Material shown:
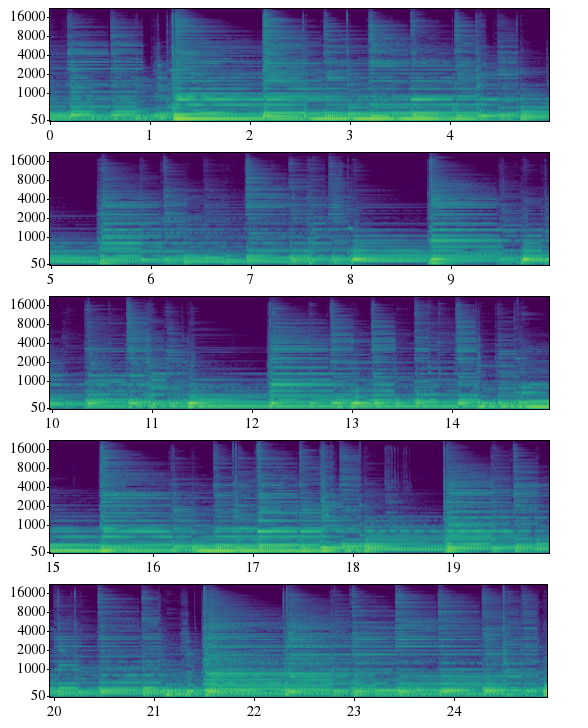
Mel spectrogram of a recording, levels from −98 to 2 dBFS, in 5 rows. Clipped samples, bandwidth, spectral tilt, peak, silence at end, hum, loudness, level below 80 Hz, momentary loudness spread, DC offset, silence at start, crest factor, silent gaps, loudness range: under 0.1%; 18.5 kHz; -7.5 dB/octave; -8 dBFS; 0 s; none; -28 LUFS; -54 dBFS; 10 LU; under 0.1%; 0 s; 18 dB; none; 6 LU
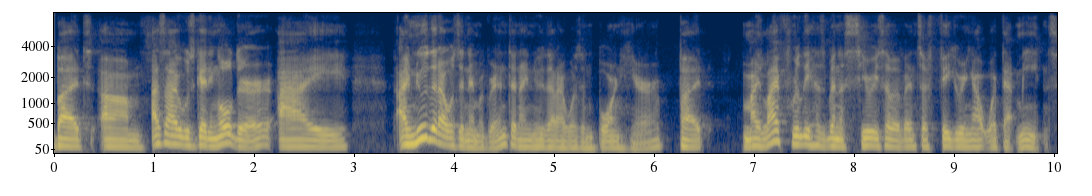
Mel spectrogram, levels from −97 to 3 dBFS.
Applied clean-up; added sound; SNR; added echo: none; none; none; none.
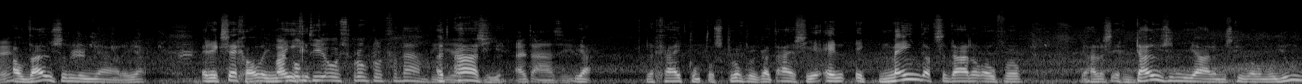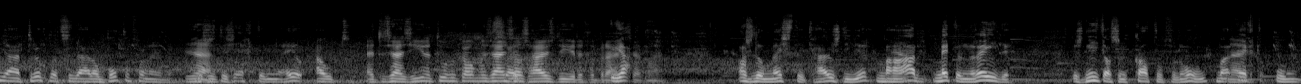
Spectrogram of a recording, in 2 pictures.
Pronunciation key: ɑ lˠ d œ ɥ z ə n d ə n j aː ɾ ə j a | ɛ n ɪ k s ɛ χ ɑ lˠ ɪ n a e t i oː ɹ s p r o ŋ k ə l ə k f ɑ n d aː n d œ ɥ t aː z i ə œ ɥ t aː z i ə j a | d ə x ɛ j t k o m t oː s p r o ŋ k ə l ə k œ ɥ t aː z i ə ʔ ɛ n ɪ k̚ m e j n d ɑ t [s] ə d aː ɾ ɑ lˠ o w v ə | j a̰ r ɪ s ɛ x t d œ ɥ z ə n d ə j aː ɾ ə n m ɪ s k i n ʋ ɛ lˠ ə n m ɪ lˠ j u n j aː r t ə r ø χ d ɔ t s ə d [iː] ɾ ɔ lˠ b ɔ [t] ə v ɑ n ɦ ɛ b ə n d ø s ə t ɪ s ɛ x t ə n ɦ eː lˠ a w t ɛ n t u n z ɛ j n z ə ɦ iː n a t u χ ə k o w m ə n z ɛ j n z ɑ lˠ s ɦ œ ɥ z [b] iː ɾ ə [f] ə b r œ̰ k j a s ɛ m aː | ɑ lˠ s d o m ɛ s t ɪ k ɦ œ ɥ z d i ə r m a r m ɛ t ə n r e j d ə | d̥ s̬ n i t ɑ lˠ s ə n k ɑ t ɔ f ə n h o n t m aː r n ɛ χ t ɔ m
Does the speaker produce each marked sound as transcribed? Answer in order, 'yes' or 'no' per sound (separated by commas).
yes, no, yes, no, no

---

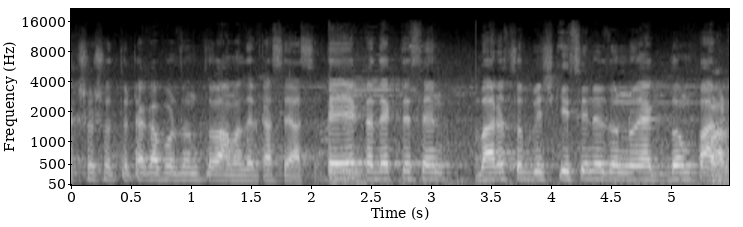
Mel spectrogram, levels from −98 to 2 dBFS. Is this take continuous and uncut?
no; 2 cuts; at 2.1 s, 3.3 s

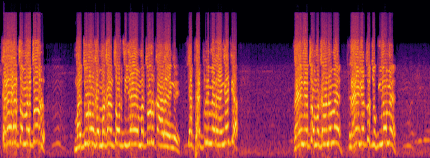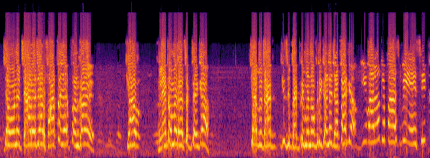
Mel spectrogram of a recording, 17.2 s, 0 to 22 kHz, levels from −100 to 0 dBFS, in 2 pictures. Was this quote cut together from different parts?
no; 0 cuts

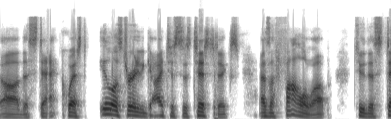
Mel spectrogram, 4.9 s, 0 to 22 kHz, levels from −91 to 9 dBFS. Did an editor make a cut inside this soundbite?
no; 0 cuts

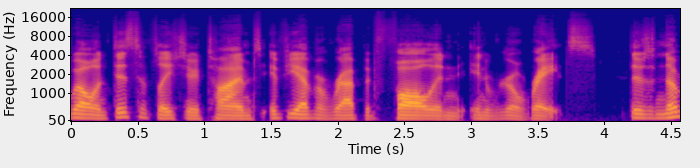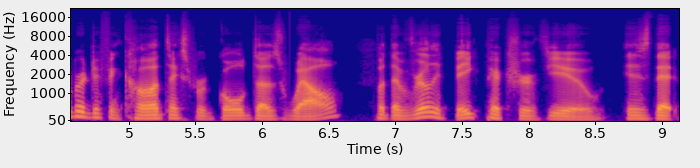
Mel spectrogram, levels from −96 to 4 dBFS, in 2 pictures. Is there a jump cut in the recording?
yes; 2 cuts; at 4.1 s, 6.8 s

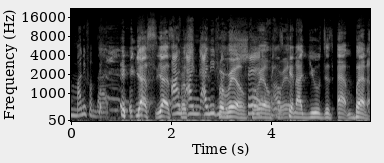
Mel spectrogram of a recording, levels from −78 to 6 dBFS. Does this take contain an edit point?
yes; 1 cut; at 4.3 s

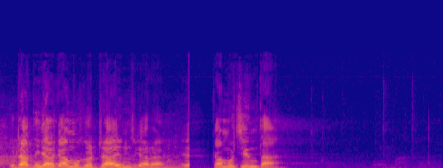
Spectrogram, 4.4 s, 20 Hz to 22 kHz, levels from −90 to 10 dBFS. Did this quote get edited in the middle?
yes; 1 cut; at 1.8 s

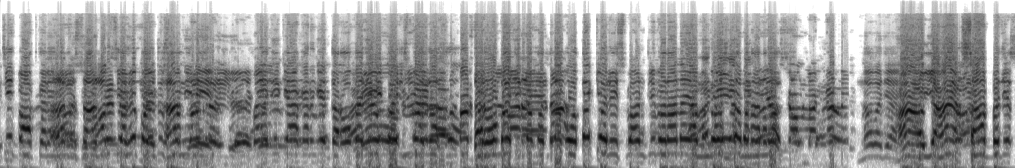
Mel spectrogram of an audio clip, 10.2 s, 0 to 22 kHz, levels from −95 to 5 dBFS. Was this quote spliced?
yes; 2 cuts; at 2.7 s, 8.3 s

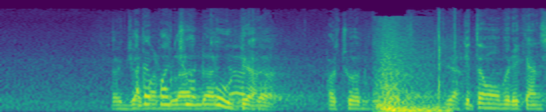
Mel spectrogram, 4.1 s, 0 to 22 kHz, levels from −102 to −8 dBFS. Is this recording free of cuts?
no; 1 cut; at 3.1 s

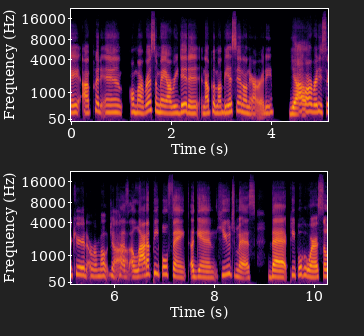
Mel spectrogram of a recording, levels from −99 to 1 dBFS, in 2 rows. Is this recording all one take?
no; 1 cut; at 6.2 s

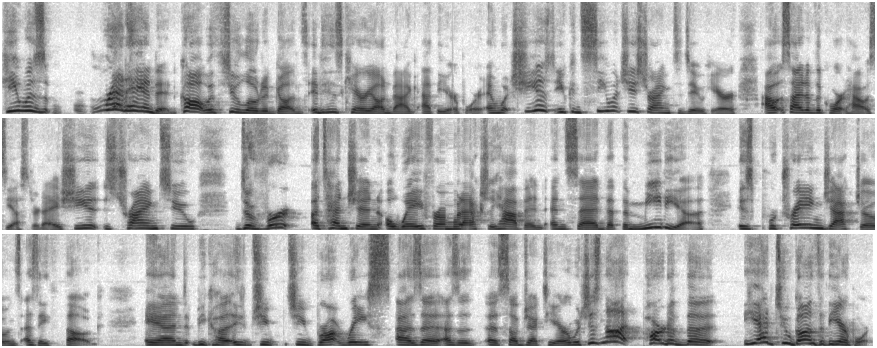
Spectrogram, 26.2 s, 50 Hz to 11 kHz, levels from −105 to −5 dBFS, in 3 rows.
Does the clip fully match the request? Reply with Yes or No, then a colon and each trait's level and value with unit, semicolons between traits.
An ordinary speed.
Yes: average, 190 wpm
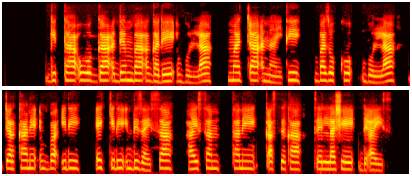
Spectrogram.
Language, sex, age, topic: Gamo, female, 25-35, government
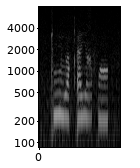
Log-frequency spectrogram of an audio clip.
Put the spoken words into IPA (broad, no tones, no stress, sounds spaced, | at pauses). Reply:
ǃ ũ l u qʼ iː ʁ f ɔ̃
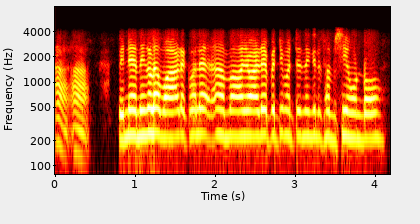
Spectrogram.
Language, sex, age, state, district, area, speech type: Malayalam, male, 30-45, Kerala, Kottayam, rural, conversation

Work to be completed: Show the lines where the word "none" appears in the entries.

Solution to the exercise:
Mel spectrogram of a recording, levels from −98 to 2 dBFS, in 5 rows. Clipped samples, bandwidth, spectral tilt, peak, silence at end, hum, loudness, level below 80 Hz, momentary loudness spread, DC offset, silence at start, crest factor, silent gaps, loudness range: under 0.1%; 18.5 kHz; -7.5 dB/octave; -8 dBFS; 0 s; none; -28 LUFS; -54 dBFS; 10 LU; under 0.1%; 0 s; 18 dB; none; 6 LU
Applied clean-up; added sound; SNR; added echo: none; none; none; none.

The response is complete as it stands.